If a woman has cyclical Breast pain, does she need an ultrasound? 

Probably not.

Cyclical breast pain, in a pre or peri-menopausal woman is probably benign and related to breast parenchymal response to hormonal changes.

If the pain does not coordinate with menses, a cyst or other structure could cause pain, in which case an ultrasound, or other imaging would be helpful.

Breast pain is not a common indicator of breast cancer.

More information here: 

webmd.com breast pain or mastalgia

Educational purposes for licensed providers.
sgk-logo_top
Note to Patients:

Radiology is a very large and ever changing field and this post is to help your provider.  When combined with a thorough history and physical exam, this information can be very useful.  Your provider is best suited to answer specific questions regarding this post.

A provider is usually a Nurse Practitioner, Physician’s Assistant or Medical Doctor.

Of course, this is not a substitute for medical care.

#Fat? So what?

#Fat? So what?

I read a lot of #CT scans. People come in different shapes and sizes.

Many requests say “abdominal pain” and more than half of my reports say normal or close to it.

Two patients, similar age with no acute findings to explain their pain.

What do the blue arrows represent?

Should my report still say normal?

Should my report include: Correlate with risk factors for metabolic syndrome?

Here’s what the Mayo Clinic thinks of metabolic syndrome.

As of right now, I do not include this on my report – should I?

Will it make a difference when you meet with the patient with the results of the scan?

Blue arrows are subcutaneous fat, btw.

____________________________

Educational purposes for licensed providers.
Note to Patients:

Radiology is a very large and ever changing field and this post is to help your provider.  When combined with a thorough history and physical exam, this information can be very useful.  Your provider is best suited to answer specific questions regarding this post.

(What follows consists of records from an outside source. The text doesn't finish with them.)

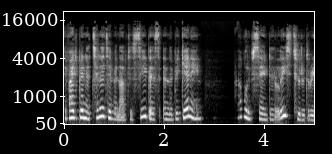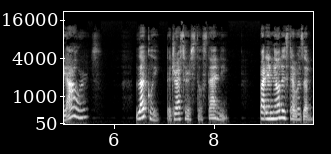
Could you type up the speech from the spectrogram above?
if I'd been attentive enough to see this in the beginning, I would have saved at least two to three hours. Luckily, the dresser is still standing, but I noticed there was a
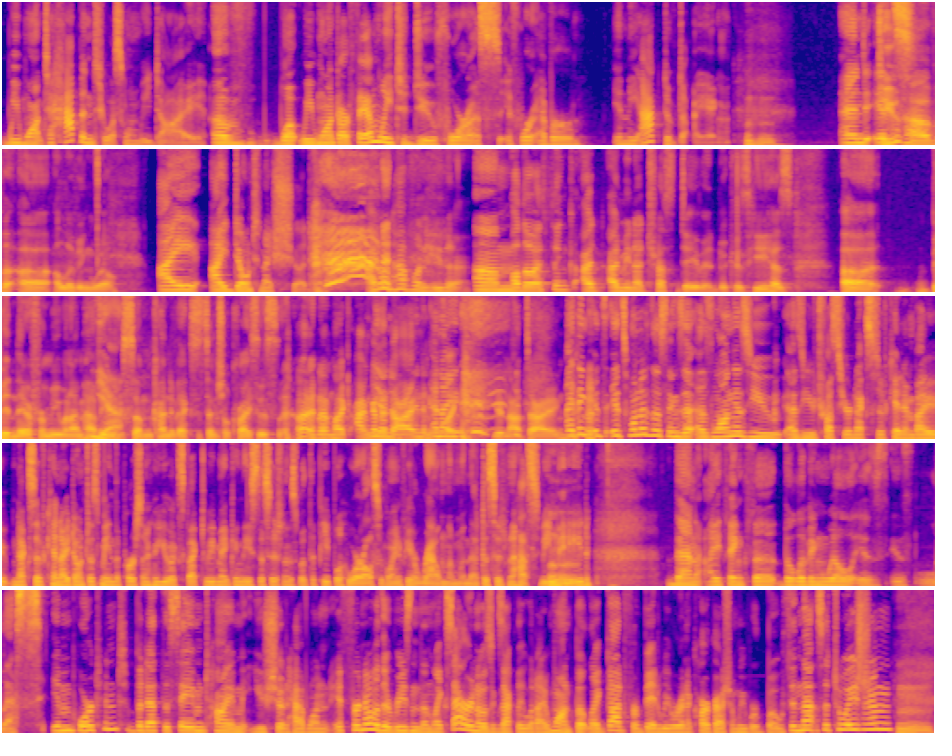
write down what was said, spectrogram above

A provider is usually a Nurse Practitioner, Physician Assistant or Medical Doctor.Of course, this is not a substitute for medical care.
#Poop and #belly #pain!

#Poop and #belly #pain!

Too much stool? #orderwhat  @AFPjournal @PCareProgress @AANP_NEWS @AAPAorg

Many radiologist would not specifically comment on stool burden.  I have made it part of my practice to include “Dense stool and air filled colon, correlate with signs and symptoms of constipation” when I see a radiograph like this.

If you get a normal report and you see the colon looking like this, consider constipation.

Educational purposes for licensed providers.

Note to Patients:

Radiology is a very large and ever changing field and this post is to help your provider.  When combined with a thorough history and physical exam, this information can be very useful.  Your provider is best suited to answer specific questions regarding this post.

A provider is usually a Nurse Practitioner, Physician Assistant or Medical Doctor.

Of course, this is not a substitute for medical care.

Image credit:

http://orainformatics.com/wp-content/uploads/2014/08/122704constipationaxr-232×300.jpg

Suspected Physical Abuse Child

Suspected Physical Abuse Child

2 years or younger? Over 2? Neurologic findings?  #NAT #orderwhat  @AFPjournal @PCareProgress @AANP_NEWS @AAPAorg
2 years old or younger, no focal neuro symptoms => Skeletal survey
2 or younger, head trauma with no focal neuro symptoms => Skeletal survey and non con head CT
2 or younger, WITH focal neuro symptoms => Skeletal survey and non con head CT, probably brain MRI
OVER 2, WITH focal neuro symptoms => Non con head CT, probably brain MRI

Any age with obvious chest, abdomen or pelvic trauma => Skeletal survey and indicated CT 


Educational purposes for licensed providers.

Note to Patients:

Radiology is a very large and ever changing field and this post is to help your provider.  When combined with a thorough history and physical exam, this information can be very useful.  Your provider is best suited to answer specific questions regarding this post.

A provider is usually a Nurse Practitioner, Physician Assistant or Medical Doctor.

Of course, this is not a substitute for medical care.